Kerry has publicly said the US already has full knowledge of what Iran has previously done, but US and other Western governments said that Iran could not be allowed to have violated IAEA requirements with impunity.
Another key issue involves Iran’s future activities – how much advanced nuclear research Iran will be permitted after the 10 to 15 years of restrictions imposed by the agreement.
The US and its allies have wanted to block Iran from accelerating enrichment of uranium by adding more sophisticated centrifuges in the future. If Iran added new, more advanced centrifuges after the initial 10 years, its breakout time potentially could decline from one year to almost nothing.

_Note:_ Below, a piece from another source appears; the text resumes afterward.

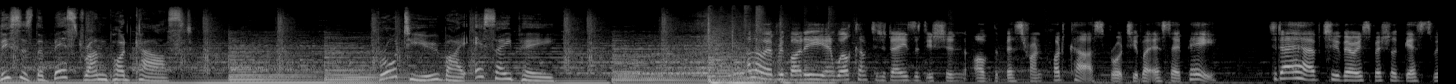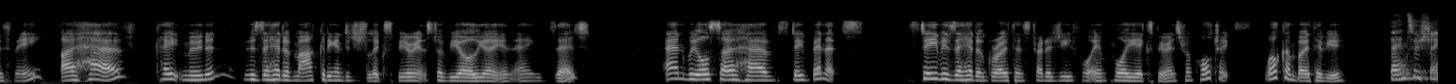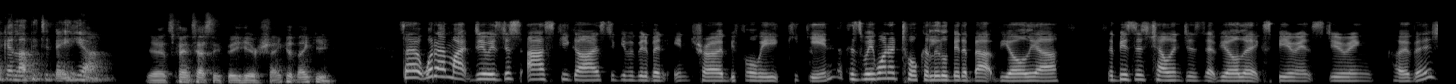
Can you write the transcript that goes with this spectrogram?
This is the Best Run Podcast. Brought to you by SAP. Hello, everybody, and welcome to today's edition of the Best Run Podcast, brought to you by SAP. Today, I have two very special guests with me. I have Kate Moonen, who's the head of marketing and digital experience for Veolia in ANZ. And we also have Steve Bennetts. Steve is the head of growth and strategy for employee experience from Qualtrics. Welcome, both of you. Thanks, Ushanka. Lovely to be here. Yeah, it's fantastic to be here, Shanka. Thank you. So, what I might do is just ask you guys to give a bit of an intro before we kick in, because we want to talk a little bit about Viola, the business challenges that Viola experienced during COVID,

A US official insisted that continuing restrictions on Iran’s enrichment capacity would assure that the breakout time does not collapse. For example, Iran would still be required, for 15 years, to limit its stockpiled of low enriched uranium to a 300-kilogram maximum, the official said.
The breakout time “will come down some; it will not fall off the cliff,” a senior official said.
Iran will receive a powerful boost from sanctions relief when its has taken specified steps to pare its nuclear program and allow inspectors more access to it.
Once the IAEA has verified that Iran has fulfilled it obligations, the United States and European Union will abruptly suspend sanctions that have cut 1 million barrels a day from Iran’s oil sales and severed it from the international financial system.
On this “implementation day,” Iran will be able to sell oil, rejoin the international financial system, and access overseas assets worth an estimated $100 billion to $150 billion.
US officials have said it may take Iran as much as six months to get to that point, pushing the implementation day into 2016. But a senior Iranian official told reporters that the country could do it all in “a matter of weeks.”
As details of the agreement became public, reaction fell quickly along expected lines.
In Jerusalem, Israeli Prime Minister Benjamin Netanyahu, long an opponent of the negotiations, called the agreement, “an historic mistake for posterity.”
Oil markets passed their judgment as well, with the price of crude oil dropping as traders anticipated the additional oil Iran will be able to pump after sanctions are lifted.
Congress will now have 60 days to review the deal, and the Republican majorities in both houses are highly likely to pass a resolution disapproving it. But the opponents are not expected to have the votes to override Obama’s promised veto.
Because of that, opponents will try undermine the agreement politically, in the hope that the next president will abandon it.
Obama has authority to waive most current US economic sanctions without congressional approval, although the restrictions would remain on the books unless Congress votes to remove them.